I couldn't pick up the books, I numbly watched the movies if they were the only thing on TV. I resented Kristen Stewart and Robert Pattinson for making two beautiful characters awkward and ugly. And I harbored anger toward the team of writers and directors who missed the mark (possibly in their haste to throw up 3 movies in an untimely fashion so as to capitalize on the Twilight craze?) in transforming great books into great movies.
But, I was going to give the Breaking Dawn: Part I movie a chance. I felt like I owed it to the series.
And last night was the Big Night.
Yup, I went to the 8:30 movie on a Monday night. Because that's how I roll. Before the movie, I went to the bulk aisle at Wegmans, stocked up on chocolate covered peanuts and gummy bears, and waited for my friend to arrive. As I nestled into my theatre seat, I mentally prepared myself for discomfort, for embarrassment, for suppressing giggles, for refraining from eye rolling, and for snide remarks. The previews started (shout out for The Hunger Games and a blind-sidingly attractive Snow White and the Huntman). And then I braced myself for a potentially uncomfortable 2 hours...
...Which ended up being a surprisingly compelling 2 hours.
I don't know if time and maturity (and a change of directors) has made a difference, but I was pleasantly surprised by how good the movie was. Now, it's not going to win any Oscars. But Breaking Dawn is streets ahead of the previous Twilight movies. Robert Pattinson and Kristen Stewart seemed to sync with their characters in a way they never had before, and seamlessly performed Bella and Edward. I was finally captivated by (and convinced of) their love. Bella as a nervous bride whose anxiety melts away as she locks eyes with Edward was priceless. Charlie, the unemotional father, had tears in his eyes that brought tears to my eyes. I finally saw the spark, depth and grace that I've always wanted to see Edward have on the big screen. And Kristen Stewart finally found balance in portraying Bella. It's like it took a few years, but everyone finally settled into their parts.
Part of that needs to be attributed to the writing as well. Previous movies in the series had jagged interactions and transitions between characters and scenes, which detracted from my viewing experience. I feel like the dialogue in Breaking Dawn flowed naturally, and nothing really felt forced. Sure, it gets a little awkward to watch the Big Sex Scene - but it's kind of like that with any sex scene, am I right? In my opinion, the scene was done tastefully, sharing enough without sharing too much. Bella's subsequent pregnancy and decline in health was convincing, and Jacob's angst was forceful and believable.
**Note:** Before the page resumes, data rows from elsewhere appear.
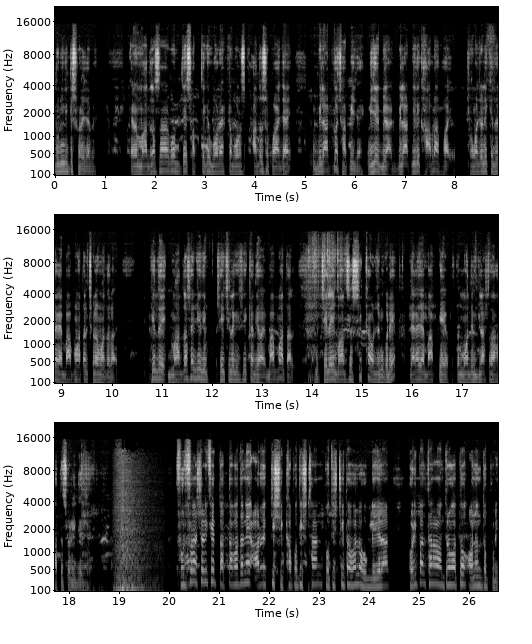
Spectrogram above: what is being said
দুর্নীতি সরে যাবে। কেন মাদ্রাসার মধ্যে সব থেকে বড় একটা বড় আদর্শ পাওয়া যায় বিলাটকেও ছাপিয়ে যায় নিজের বিলাট বিলাট যদি খারাপ হয় সমাজ অনেক ক্ষেত্রে দেখায়, বাপ মাতাল, ছেলে মাতাল হয়। কিন্তু মাদ্রাসায় যদি সেই ছেলেকে শিক্ষা দেওয়া হয়, বাপ মাতাল, ছেলে মাদ্রাসার শিক্ষা অর্জন করে দেখা যায় বাপকে মদের গ্লাসটা হাতে ছড়িয়ে দিয়েছে। ফুরফুরা শরীফের তত্ত্বাবধানে আরও একটি শিক্ষা প্রতিষ্ঠান প্রতিষ্ঠিত হলো হুগলি জেলার হরিপাল থানার অন্তর্গত অনন্তপুরে।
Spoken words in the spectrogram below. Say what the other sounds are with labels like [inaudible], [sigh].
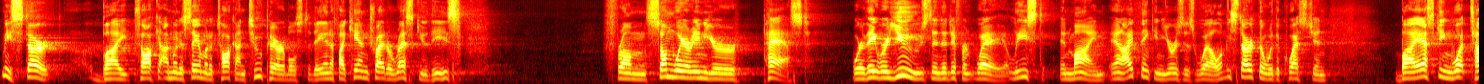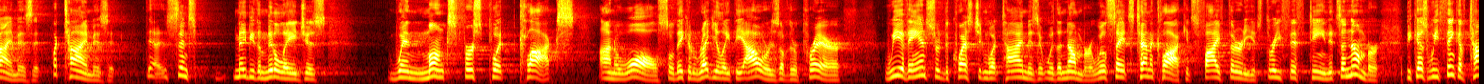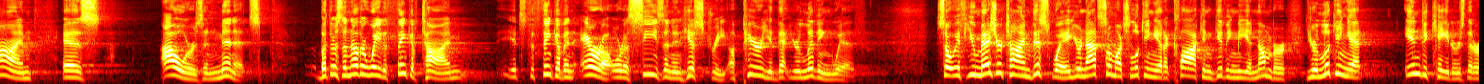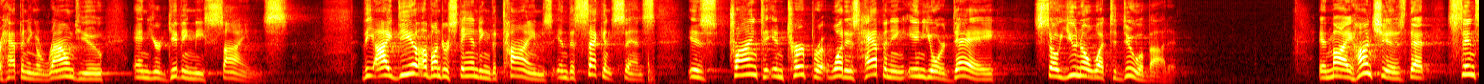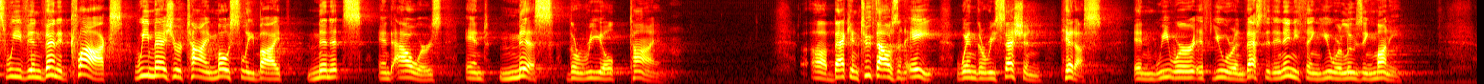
Let me start by talking. I'm going to say I'm going to talk on two parables today, and if I can, try to rescue these from somewhere in your past where they were used in a different way, at least in mine, and I think in yours as well. Let me start, though, with a question by asking, What time is it? What time is it? Since maybe the Middle Ages, when monks first put clocks on a wall so they could regulate the hours of their prayer, we have answered the question what time is it with a number. We'll say it's 10 o'clock it's 5.30 it's 3.15 it's a number because we think of time as hours and minutes. But there's another way to think of time. It's to think of an era or a season in history a period that you're living with. So if you measure time this way you're not so much looking at a clock and giving me a number. You're looking at indicators that are happening around you and you're giving me signs the idea of understanding the times in the second sense is trying to interpret what is happening in your day so you know what to do about it. And my hunch is that since we've invented clocks, we measure time mostly by minutes and hours and miss the real time. Uh, back in 2008, when the recession hit us, and we were, if you were invested in anything, you were losing money.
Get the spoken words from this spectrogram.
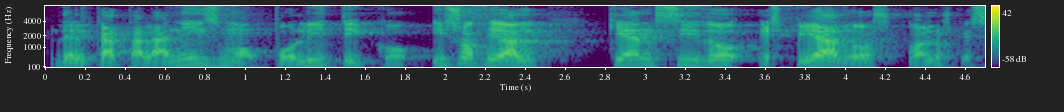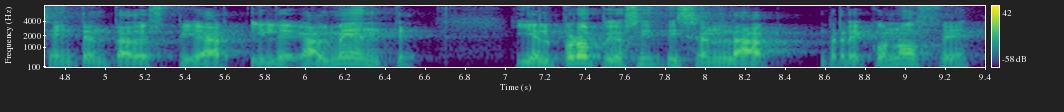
del catalanismo político y social que han sido espiados o a los que se ha intentado espiar ilegalmente. Y el propio Citizen Lab reconoce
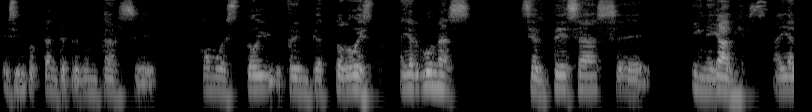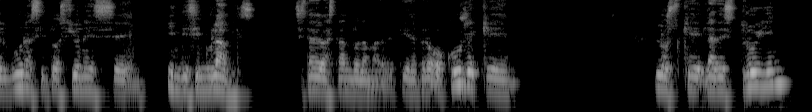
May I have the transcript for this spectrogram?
es importante preguntarse cómo estoy frente a todo esto. Hay algunas certezas eh, innegables, hay algunas situaciones eh, indisimulables. Se está devastando la madre tierra, pero ocurre que los que la destruyen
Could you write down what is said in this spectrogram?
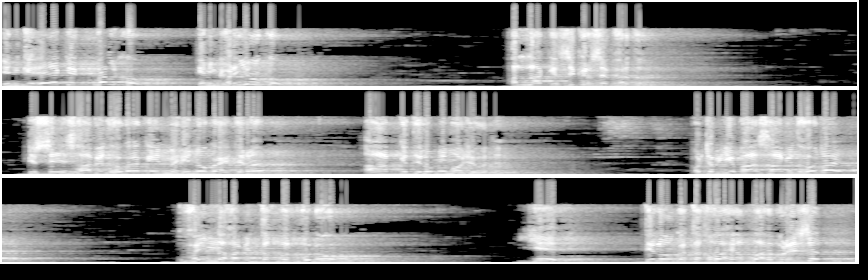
ان کے ایک ایک پل کو، ان گھڑیوں کو اللہ کے ذکر سے بھر دو۔ جس سے ثابت ہوگا کہ ان مہینوں کا احترام آپ کے دلوں میں موجود ہے۔ اور جب یہ بات ثابت ہو جائے تو فن بن تقبل قلو یہ دلوں کا تقوی ہے، اللہ رب العزت۔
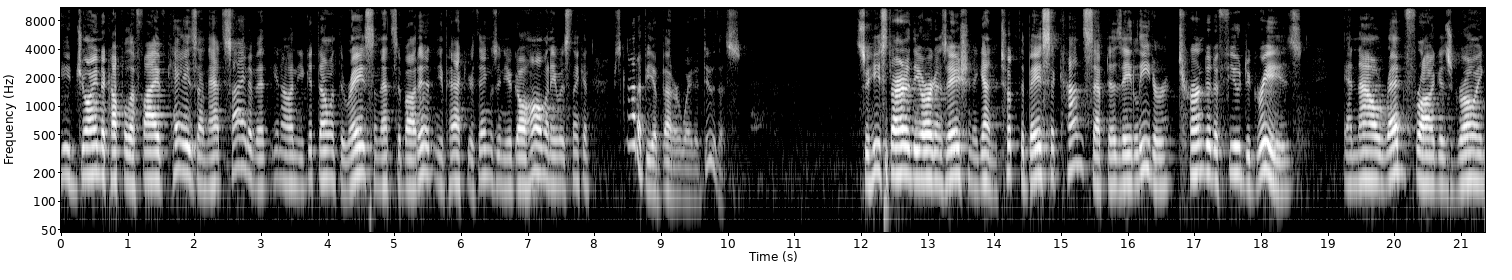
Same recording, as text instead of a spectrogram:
he joined a couple of 5Ks on that side of it, you know, and you get done with the race and that's about it, and you pack your things and you go home, and he was thinking, there's got to be a better way to do this. So he started the organization again, took the basic concept as a leader, turned it a few degrees, and now Red Frog is growing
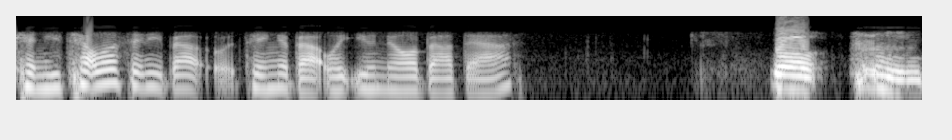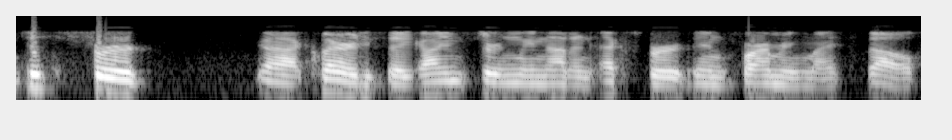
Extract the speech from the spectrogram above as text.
Can you tell us anything about what you know about that? Well, just for uh, clarity's sake, I'm certainly not an expert in farming myself.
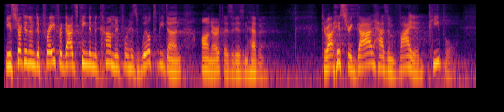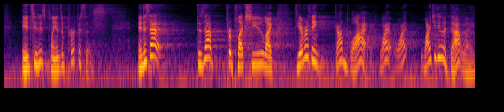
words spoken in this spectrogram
He instructed them to pray for God's kingdom to come and for his will to be done on earth as it is in heaven. Throughout history, God has invited people into his plans and purposes. And does that, does that perplex you? Like, do you ever think, God, why? Why, why, why'd you do it that way?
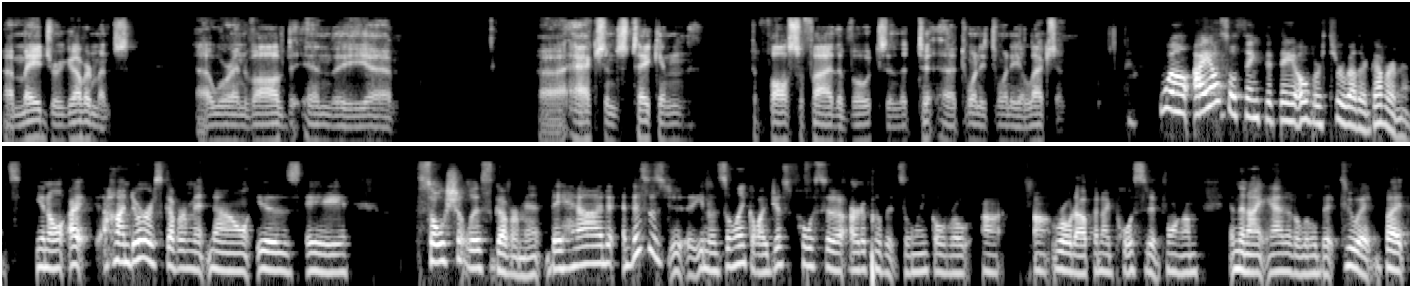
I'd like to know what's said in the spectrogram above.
uh, major governments uh, were involved in the uh, uh, actions taken to falsify the votes in the 2020 uh, election. Well, I also think that they overthrew other governments. You know, I, Honduras government now is a socialist government. They had, and this is, you know, Zelenko. I just posted an article that Zelenko wrote uh, uh, wrote up, and I posted it for him, and then I added a little bit to it. But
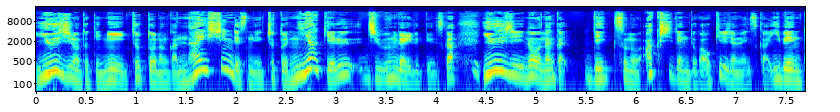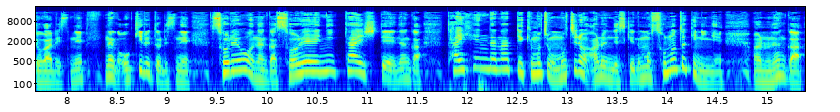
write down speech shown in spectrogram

Sure, there were a few less-than-satisfactory aspects to the movie, like when the wolf pack interact as wolves - and you are dealing with voice-overs and animation. CGI is not the end-all, and with a storyline involving a large amount of supernatural content, you have to do the best with what you are given. Certain parts can't be overlooked in the storyline , but also won't be done perfectly. Between the wolves and the chaotic and grizzly birth scene, I think the crew did the best with what they were given to work with.
Overall, I really enjoyed the movie. And I hope this means a lot, coming from a girl who truly hated (with a passion) the previous 3 movies. The wedding (which was endearing - I may or may not have teared up at times) and honeymoon scenes were depicted much like I had imagined them in my mind while I read them. And this movie utilizes songs from the previous soundtracks in really neat ways.
And can I admit that I kind of want to see it again? And perhaps the hate-love-hate cycle is on an upward love arc again?
Yes, I know. As Mychal said, hell must be freezing over.
I want to know:
Did you see Breaking Dawn?
What did you think?
What did you like?
What did you hate?
I'd love to hear your two cents, so leave a comment!